### ABOUT THIS TASK
Your output should repeat the entries below exactly. It should contain no images.

### EXERCISE MATERIALS
- Opening Delimiter -

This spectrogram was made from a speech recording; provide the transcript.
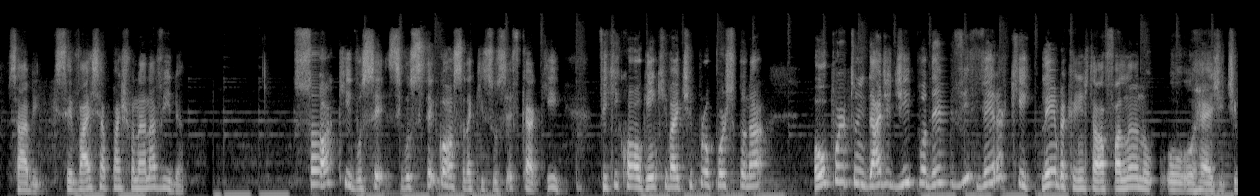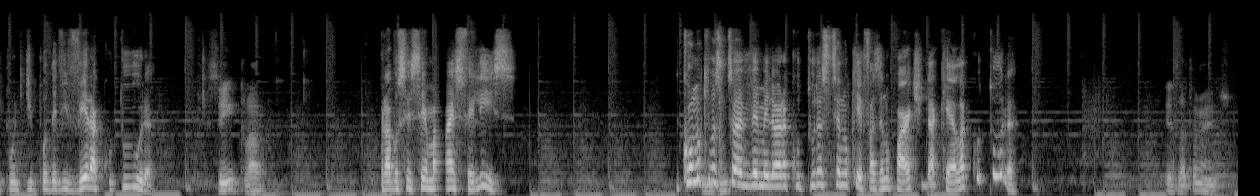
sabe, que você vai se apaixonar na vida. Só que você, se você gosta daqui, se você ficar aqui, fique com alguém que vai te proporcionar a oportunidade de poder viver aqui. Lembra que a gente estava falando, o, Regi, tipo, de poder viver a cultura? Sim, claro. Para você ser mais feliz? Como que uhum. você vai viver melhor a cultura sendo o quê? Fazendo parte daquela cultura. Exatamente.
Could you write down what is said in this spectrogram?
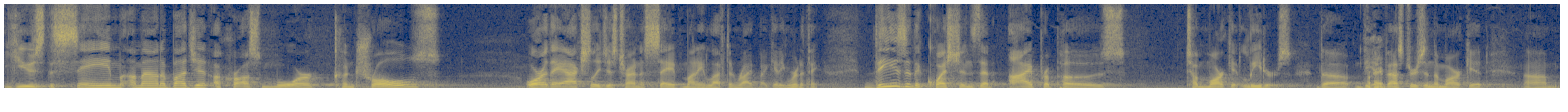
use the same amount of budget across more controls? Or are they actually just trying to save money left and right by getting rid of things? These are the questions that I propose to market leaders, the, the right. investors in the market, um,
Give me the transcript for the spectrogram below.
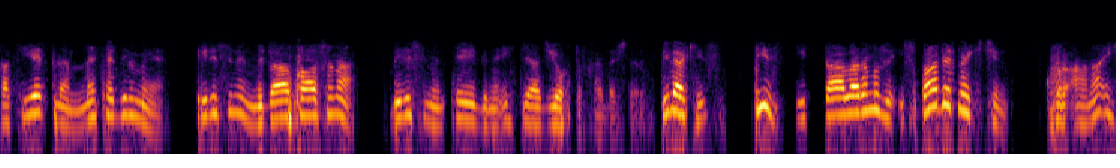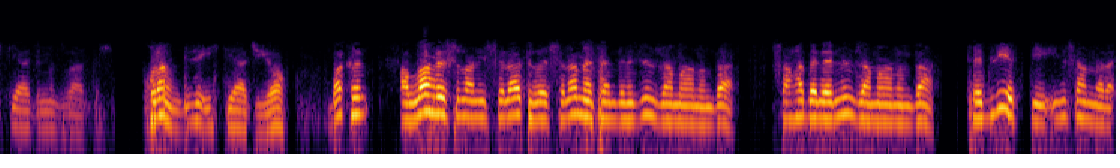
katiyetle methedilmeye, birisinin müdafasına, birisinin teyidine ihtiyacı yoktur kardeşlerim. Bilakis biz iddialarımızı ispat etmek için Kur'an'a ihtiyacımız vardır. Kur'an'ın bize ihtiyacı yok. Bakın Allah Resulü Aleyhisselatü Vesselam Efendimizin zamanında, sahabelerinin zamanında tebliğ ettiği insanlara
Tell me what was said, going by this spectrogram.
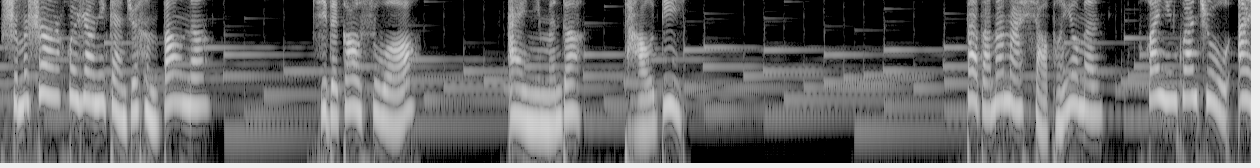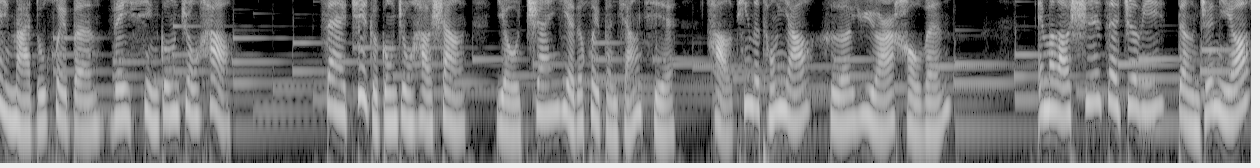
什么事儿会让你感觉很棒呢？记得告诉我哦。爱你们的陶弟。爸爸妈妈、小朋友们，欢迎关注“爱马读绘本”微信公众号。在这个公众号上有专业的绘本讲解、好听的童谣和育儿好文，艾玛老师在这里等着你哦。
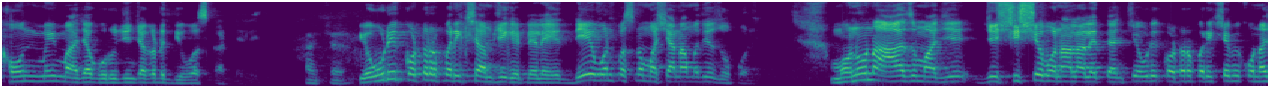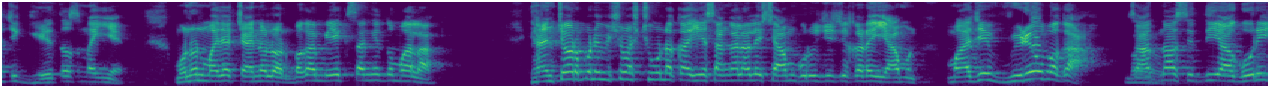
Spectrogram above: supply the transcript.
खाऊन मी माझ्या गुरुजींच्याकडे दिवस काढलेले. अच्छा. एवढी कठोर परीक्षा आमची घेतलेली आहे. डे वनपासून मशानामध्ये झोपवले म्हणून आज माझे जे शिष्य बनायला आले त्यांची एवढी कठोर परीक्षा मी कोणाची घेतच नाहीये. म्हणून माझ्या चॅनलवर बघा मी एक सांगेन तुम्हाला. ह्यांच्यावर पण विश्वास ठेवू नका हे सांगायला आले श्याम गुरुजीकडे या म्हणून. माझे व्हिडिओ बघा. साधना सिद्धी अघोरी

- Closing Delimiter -

### EXERCISE OUTPUT
This spectrogram was made from a speech recording; provide the transcript.
sabe, que você vai se apaixonar na vida. Só que você, se você gosta daqui, se você ficar aqui, fique com alguém que vai te proporcionar a oportunidade de poder viver aqui. Lembra que a gente estava falando, o, Regi, tipo, de poder viver a cultura? Sim, claro. Para você ser mais feliz? Como que uhum. você vai viver melhor a cultura sendo o quê? Fazendo parte daquela cultura. Exatamente.
Could you write down what is said in this spectrogram?
use the same amount of budget across more controls? Or are they actually just trying to save money left and right by getting rid of things? These are the questions that I propose to market leaders, the, the right. investors in the market, um,
Give me the transcript for the spectrogram below.
katiyetle methedilmeye, birisinin müdafasına, birisinin teyidine ihtiyacı yoktur kardeşlerim. Bilakis biz iddialarımızı ispat etmek için Kur'an'a ihtiyacımız vardır. Kur'an'ın bize ihtiyacı yok. Bakın Allah Resulü Aleyhisselatü Vesselam Efendimizin zamanında, sahabelerinin zamanında tebliğ ettiği insanlara
Tell me what was said, going by this spectrogram.
什么事儿会让你感觉很棒呢？记得告诉我哦。爱你们的陶弟。爸爸妈妈、小朋友们，欢迎关注“爱马读绘本”微信公众号。在这个公众号上有专业的绘本讲解、好听的童谣和育儿好文，艾玛老师在这里等着你哦。
Spectrogram above: supply the transcript.
खाऊन मी माझ्या गुरुजींच्याकडे दिवस काढलेले. अच्छा. एवढी कठोर परीक्षा आमची घेतलेली आहे. डे वनपासून मशानामध्ये झोपवले म्हणून आज माझे जे शिष्य बनायला आले त्यांची एवढी कठोर परीक्षा मी कोणाची घेतच नाहीये. म्हणून माझ्या चॅनलवर बघा मी एक सांगेन तुम्हाला. ह्यांच्यावर पण विश्वास ठेवू नका हे सांगायला आले श्याम गुरुजीकडे या म्हणून. माझे व्हिडिओ बघा. साधना सिद्धी अघोरी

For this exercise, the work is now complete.